Tell Kids the Robot is ‘It,’ Not ‘He’
Teaching children to understand AI and robotics is part of a good education today
We are not truly likely to be ruled by AI overlords (as opposed to powerful people using AI.) But even doubtful predictions may be self-fulfilling if enough impressionable people come to believe them. Children, for example.
We adults are aware of the limitations of AI. But if we talk about AI devices as if they were people, children — who often imbue even stuffed toys with complex personalities — may be easily confused.
Sue Shellenbarger, Work & Family columnist at The Wall Street Journal, warns that already, “Many children think robots are smarter than humans or imbue them with magical powers.” While she admits that the “long-term consequences” are still unclear, “an expanding body of research” suggests we need to train children to draw boundaries between “themselves and the technology.”
She notes that MIT researchers have shown that children as young as four years old can, when taught, recognize that they remain “smarter” than a computer that beats them at a game. (Perhaps the fans of AlphaGo should also take the course?)
A Course on the Ethics of AI for Tweens
But we have so embedded computers into our lives that some sources think explicit training is also useful. Journalist Jenny Anderson writes for Quartz in an articled entitled “MIT developed a course to teach tweens about the ethics of AI“:
Not everyone thinks AI deserves special attention for students so young. Some argue that developing kindness, citizenship, or even a foreign language might serve students better than learning AI systems that could be outdated by the time they graduate. But Payne sees middle school as a unique time to start kids understanding the world they live in: it’s around ages 10 to 14 year that kids start to experience higher-level thoughts and deal with complex moral reasoning. And most of them have smartphones loaded with all sorts of AI.
The AI ethics course, developed by MIT graduate research assistant Blakeley H. Payne, teaches that all AI (and computer algorithms) contain decisions made by “stakeholders.” Those hidden decisions affect the results.
Early in the curriculum, the children play “AI Bingo,” which leads them to consider just why Instagram showed them an advertisement or why certain news articles bubbled to the top of their news app.
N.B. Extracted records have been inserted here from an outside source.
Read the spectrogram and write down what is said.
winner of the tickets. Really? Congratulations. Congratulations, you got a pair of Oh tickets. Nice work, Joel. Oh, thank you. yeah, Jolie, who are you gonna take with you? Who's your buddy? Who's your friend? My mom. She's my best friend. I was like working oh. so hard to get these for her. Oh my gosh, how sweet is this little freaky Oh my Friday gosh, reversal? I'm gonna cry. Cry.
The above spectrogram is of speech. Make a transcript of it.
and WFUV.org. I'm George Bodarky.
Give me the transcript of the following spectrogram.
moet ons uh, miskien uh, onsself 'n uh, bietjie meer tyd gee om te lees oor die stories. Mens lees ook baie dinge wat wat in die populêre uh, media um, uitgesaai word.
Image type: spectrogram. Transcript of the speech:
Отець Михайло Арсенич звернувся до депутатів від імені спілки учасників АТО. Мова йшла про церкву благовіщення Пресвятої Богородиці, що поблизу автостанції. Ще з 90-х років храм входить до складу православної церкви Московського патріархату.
Many of us adults could use the information too. Technology journalist Josh Constine explains that “Instagram relies on machine learning based on your past behavior to create a unique feed for everyone. Even if you follow the exact same accounts as someone else, you’ll get a personalized feed based on how you interact with those accounts.”
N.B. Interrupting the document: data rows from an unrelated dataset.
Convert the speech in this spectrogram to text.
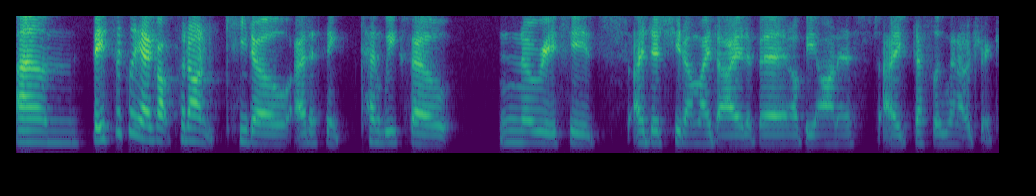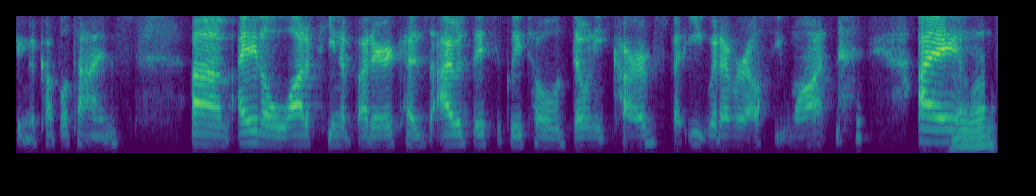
Um basically i got put on keto at i think 10 weeks out no refeeds i did cheat on my diet a bit i'll be honest i definitely went out drinking a couple times um, I ate a lot of peanut butter because I was basically told don't eat carbs, but eat whatever else you want. I oh, wow.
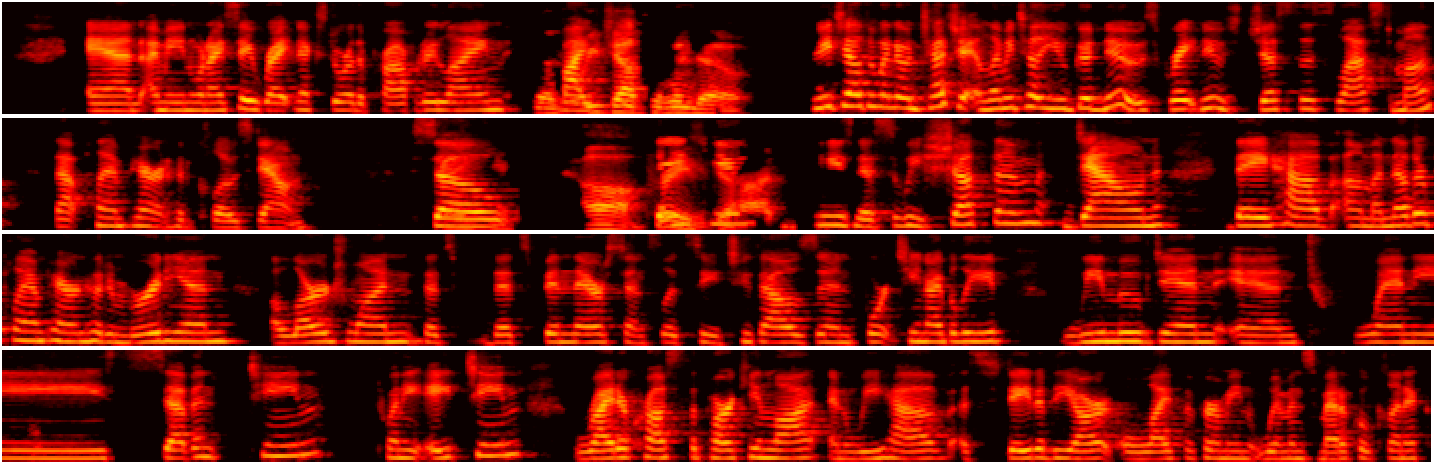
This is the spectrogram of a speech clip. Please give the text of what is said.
And I mean, when I say right next door, the property line, yeah, reach out the window reach out the window and touch it. And let me tell you good news, great news. Just this last month, that Planned Parenthood closed down. So, oh, praise God. Jesus, we shut them down. They have um, another Planned Parenthood in Meridian, a large one that's that's been there since let's see, 2014, I believe. We moved in in 2017 2018 right across the parking lot. And we have a state of the art, life affirming women's medical clinic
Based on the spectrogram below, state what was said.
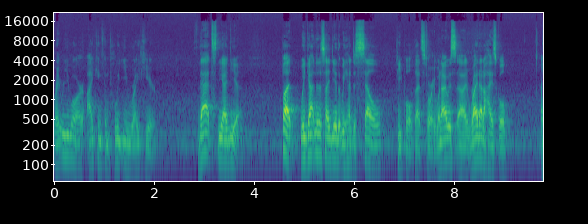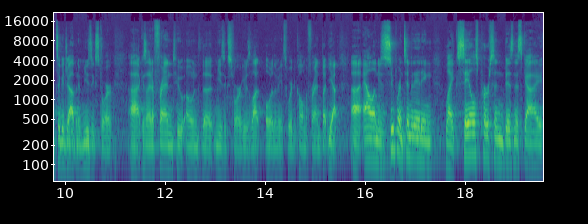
right where you are, I can complete you right here. That's the idea. But we got into this idea that we had to sell people that story. When I was uh, right out of high school, I took a job in a music store because uh, I had a friend who owned the music store. He was a lot older than me. It's weird to call him a friend, but yeah, uh, Alan. He's a super intimidating, like salesperson, business guy.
At one point, Payne has the children design an algorithm “recipe” to make the “best” peanut butter sandwich. When the children then compare their algorithms they see how each of them defined “best” and the effect it had on the choices offered.
Tips for Training Children to Understand the Place of AI
Computers, even so-called artificially intelligent ones, are just tools — tools that we have made. They are not creative. They are not intelligent. They blindly follow the algorithms — or as Payne says in her course, the “recipes” — we give them.
Shellenbarger ends her column by offering principles for raising an “AI-savvy child” that sound about right to us at MindMatters News. Here are are some, with our own thoughts added:
- Use the pronoun “it” when referring to a robot.
- Be positive about the benefits of AI in general.
- Encourage children to explore how robots are designed and built.
- Help them understand that humans are the source of the AI devices’ intelligence.
- Invite them to consider the ethics of AI design. Should we make sure our bots show politeness and good sportsmanship?
- Encourage skeptical evaluation of the information received via smart toys and devices, just as with information received via the internet. Coming from such sources does not, by itself, make the information any more likely to be true.
- Be cautious about AI-propelled toys marketed as a child’s “best friend.” A teddy bear may be easier to outgrow than a sophisticated device.
Let’s also do our children a favor and challenge the AI-is-superior-to-humans chatter when we hear it. It’s not true and it’s hurtful. And, if we’re not careful, it may be self-fulfilling in some children’s lives.
Brendan Dixon is a software architect and a fellow at the Walter Bradley Center for Natural and Artificial Intelligence.